“I can totally imagine that what we get are some passionate indie [developers] messing around with these technologies and making weird, cool, interesting little experiences,” said Guzdial. “But I don’t think they’re going to impact triple-A game development anytime soon.”
Computer Algorithm Can Identify Unique Dancing Characteristics
Researchers at the Centre for Interdisciplinary Music Research at the University of Jyväskylä in Finland have been using motion capture technology to study people and dancing over the last few years. It is being used as a way to better understand the connection between music and individuals. They have been able to learn things through dance such as how extroverted or neurotic an individual is, their mood, and how much that individual empathizes with other people.
By continuing this work, they have run into a surprising new discovery.
According to Dr. Emily Carlson, the first author of the study, “We actually weren’t looking for this result, as we set out to study something completely different.”
“Our original idea was to see if we could use machine learning to identify which genre of music our participants were dancing to, based on their movements.”
There were 73 participants in the study. As they danced to the eight different genres of Blues, Country, Dance/Electronica, Jazz, Metal, Pop, Reggae and Rap, they were motion captured. They were told to listen to the music and then move their bodies in any way that felt natural.
“We think it’s important to study phenomena as they occur in the real world, which is why we employ a naturalistic research paradigm,” according to Professor Petri Toivianinen, the senior author of the study.
Participants’ movements were analyzed by the researchers using machine learning, which attempted to distinguish between the different musical genres. The process didn’t go as planned, and the computer algorithm was only able to identify the correct genre less than 30% of the time.
Even though the process didn’t go as planned, the researchers did discover that the computer was able to correctly identify the individual from the group of 73, based on their movements. The accuracy rate was 94%, compared to the 2% accuracy rate if it was left to chance, or the computer guessed without any given information.
“It seems as though a person’s dance movements are a kind of fingerprint,” says Dr. Pasi Saari, co-author of the study and data analyst. “Each person has a unique movement signature that stays the same no matter what kind of music is playing.”
There was an increased effect on individual dance movements depending on the genre of music that was played. When individuals danced to Metal music, the computer was less accurate in identifying who it was.
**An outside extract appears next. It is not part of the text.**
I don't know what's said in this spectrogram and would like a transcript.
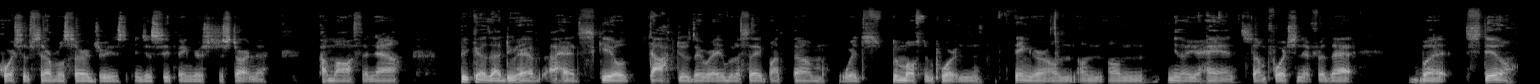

“There is a strong cultural association between Metal and certain types of movement, like headbanging,” Emily Carlson says. “It’s probable that Metal caused more dancers to move in similar ways, making it harder to tell them apart.”
These new developments could lead to something such as dance-recognition software.
“We’re less interested in applications like surveillance than in what these results tell us about human musicality,” Carlson explains. “We have a lot of new questions to ask, like whether our movement signatures stay the same across our lifespan, whether we can detect differences between cultures based on these movement signatures, and how well humans are able to recognize individuals from their dance movements compared to computers. Most research raises more questions than answers and this study is no exception.”